Hague, for his part, wants to be friends with all the up-and-coming nations, announcing in June that he intended to focus on "elevating our relationships with emerging powers across the world." That, of course, includes Turkey and India, particularly as Britain right now sees them as major business partners.

But there isn't that much to be gained in the Israel-Palestine quagmire. "They just don't care very much about it, to be honest," said one Israeli official cheerfully. The current thinking in Jerusalem is that a British government that stays on the sidelines will do quite nicely, thanks.

But preserving the status quo is bad news as far as any peace process is concerned. Both Israel and the Palestinians can be helped by a British prime minister who is engaged, consistent and actually cares about finding an equitable solution. To be an effective mediator you need to have good relations with both sides. That is precisely why Turkey is rapidly losing its previous role as an interlocutor between Israel and Syria, or the West and Iran.

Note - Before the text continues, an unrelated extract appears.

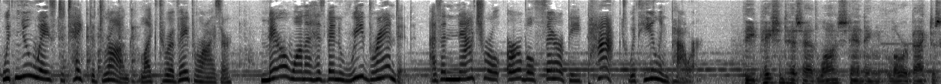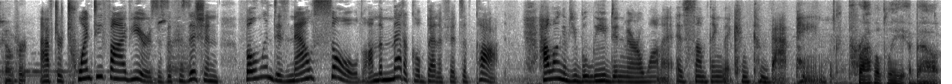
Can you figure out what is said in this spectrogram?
With new ways to take the drug, like through a vaporizer, marijuana has been rebranded as a natural herbal therapy packed with healing power. The patient has had long-standing lower back discomfort. After 25 years as a physician, Boland is now sold on the medical benefits of pot. How long have you believed in marijuana as something that can combat pain? Probably about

A prime minister who travels the world looking for opportunities to score a few quick points is likely to do more harm than good. Cameron should perhaps take some lessons from his distant relative, the Queen of England, and next time concentrate on smiling and waving, rather than talking.

 

Daniella Peled is a journalist living in London.